Why 7? 7 is my favorite number. It is also a powerful number in numerology and cross-culturally.
Aesthetically there is a visual power to a group of seven individual sculptures coming together to create a singular piece. It becomes a community, or visually, an abstract formation…for me the herd of 7 horses form a landscape, flowing river or a mountain range.
Several people have commented that the Blue Mud Herd reminds them of Franz Marc’s Blue Horses poem by Mary Oliver:
Franz Marc’s Blue Horses
by Mary Oliver
I step into the painting of the four blue horses.
I am not even surprised that I can do this.
One of the horses walks toward me.
His blue nose noses me lightly. I put my arm
over his blue mane, not holding on, just
He allows me my pleasure.
Franz Marc died a young man, shrapnel in his brain.
I would rather die than explain to the blue horses
what war is.
They would either faint in horror, or simply
find it impossible to believe.
I do not know how to thank you, Franz Marc.
Maybe our world will grow kinder eventually.
Maybe the desire to make something beautiful
is the piece of God that is inside each of us.
Now all four horses have come closer,
are bending their faces toward me
as if they have secrets to tell.
I don’t expect them to speak, and they don’t.
If being so beautiful isn’t enough, what
could they possibly say?
~Paula Schuette Kraemer~
March 28, 2020
“At Christmas time, we’re always talking about what animals we’ve seen, and this was based off of a pictured shared of an acclaimed animal sighting. When I looked at the picture, I didn’t know what I was looking at until I saw the rabbit, but the white on white on white really intrigued me. This is the only version of the print out in the world right now! [Ann Korologos Gallery has] the first.”
March 28, 2020
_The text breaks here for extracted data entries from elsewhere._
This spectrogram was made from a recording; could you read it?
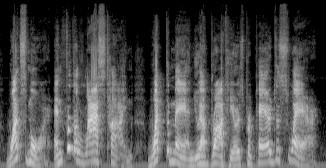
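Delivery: severe, harsh, loud. Narrator reading the guardian demanding an answer for the last time, very stern. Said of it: "said my guardian very sternly".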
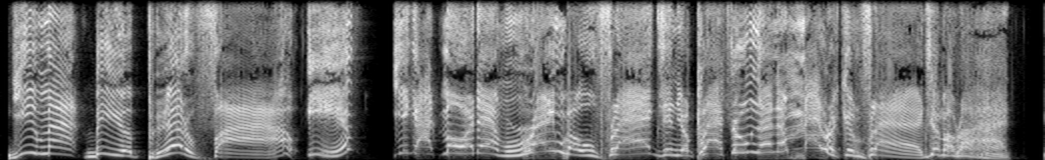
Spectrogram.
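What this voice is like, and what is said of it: Thick put-on Southern accent. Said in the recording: “you got to do it with like a thicker southern accent”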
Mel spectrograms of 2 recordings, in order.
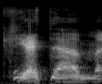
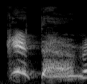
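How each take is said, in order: First: Loud command at the same pitch; scare command. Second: Much higher and louder, a desperate yell; scare command from the floor. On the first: Scare actor commanding the golem to chase guests, loud. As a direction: order your partner to chase them. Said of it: "be like". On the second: Fallen scare actor yelling at her partner to chase the guests, high and loud. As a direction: shout the order while sprawled on the floor. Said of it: "and I'm like". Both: Retold or imitated.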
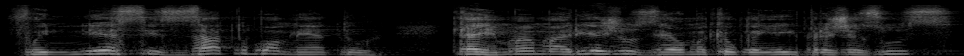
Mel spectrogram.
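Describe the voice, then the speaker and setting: High-voiced mineiro preacher in a reverberant hall. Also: male voice, normal speed, mellow. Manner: conversational storytelling, acting out dialogue. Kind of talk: sermon told as a personal story. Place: church hall.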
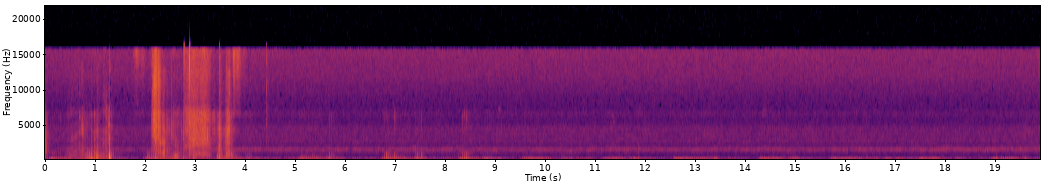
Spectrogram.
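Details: Two kitties hanging out, snuggled up with dogs on a cold winter day, purr in a low rhythmic rumble; brief rustling and clicks early, then steady pulsed purring throughout.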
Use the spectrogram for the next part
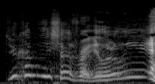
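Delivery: high-pitched imitated busybody query; pointed question. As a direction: lift the voice high into a leading question. Imitates confronting woman's leading question.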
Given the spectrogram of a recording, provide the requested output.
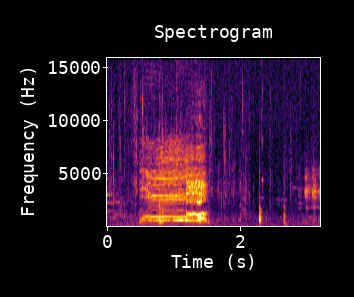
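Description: A goat gives one loud, wavering, nasal bleat lasting about a second, followed by a couple of soft knocks.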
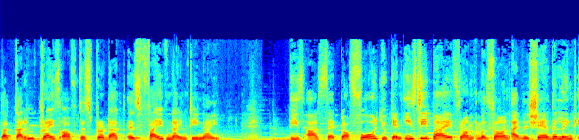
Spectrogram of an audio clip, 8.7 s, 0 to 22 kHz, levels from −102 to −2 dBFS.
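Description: At 7.13 s there is a very brief burst of damaged data in a compressed stream, lasting under 20 ms. A stretch of the encoded bitstream was corrupted, so the decoder could not read the affected frame correctly, lost synchronisation and had to hunt for the next valid frame header before resuming normal output. The result is a short, sharp blip or chirp.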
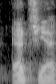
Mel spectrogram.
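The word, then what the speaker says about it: Etienne: Or Etien. Who's Achan? Sorry, Travis Achan.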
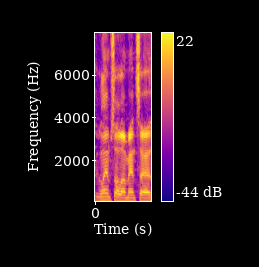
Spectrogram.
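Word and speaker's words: Limsa Lominsa: I think Limsa Lomensa is how you pronounce this one.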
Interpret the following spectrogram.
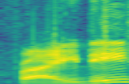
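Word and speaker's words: Friday: এখানে কিন্তু লক্ষ্য যদি করি আমরা আর এর পরে কিন্তু এখানে আই আছে। তাহলে কি? আই হচ্ছে একটি ভাওয়েল। যার কারণে এখানে আর উচ্চারিত হয়েছে ফ্রাইডেই শুক্রবার। তাহলে আমরা আজকে কি শিখলাম?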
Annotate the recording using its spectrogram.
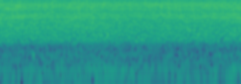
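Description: Steady sound of running water at a small backyard garden pond, over a low steady rumble.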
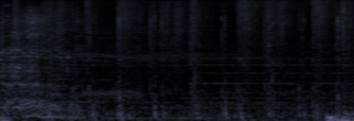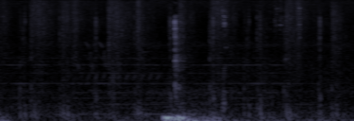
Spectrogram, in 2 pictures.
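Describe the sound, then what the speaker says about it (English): A horse in the online game LOTRO, with faint hoof clip-clops and two soft low thumps against quiet game ambience, with no speech. "Get on the horse."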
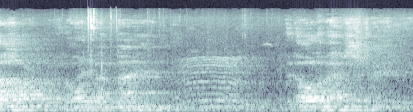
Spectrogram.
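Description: A preacher's voice through a microphone, drawn out in long, sung-out tones rather than ordinary speech: two long held phrases, the second starting about three seconds in.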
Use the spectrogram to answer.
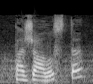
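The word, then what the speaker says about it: пожалуйста: and read it carefully pajala if you read it fast you do not pronounce these two letters and you can also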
“Back to my Colorado sketchbooks for a memory of summer. Light in the Clearing is based on a memory of a walk through a conifer and aspen forest one morning and stepping out into an opening in the trees to see brilliant sunshine on the aspen trunks.”
March 23, 2020
“I started [Weathered] with the idea of Resilience in mind as Covid-19 was first starting to spread in the US,” shares Peter Campbell from his studio. “Using a barn image from a ranch up Woody Creek as reference, I saw it as an American icon withstanding the ravishes of time, where even after the painted surfaces have been worn away, its beauty and strength is in the patina of weathering any storm. The power line echoes the waxing moon and symbolizes its connection to the world at large. It is really meant to be a portrait of resilience.”
We appreciate your taking the time to tune in and learn more about our artists! To take a deeper dive into their available work and style, great videos, interviews, and more, please find them on our artist page, or contact Ann Korologos Gallery in Basalt, Colorado by emailing firstname.lastname@example.org or calling (970) 927-9668.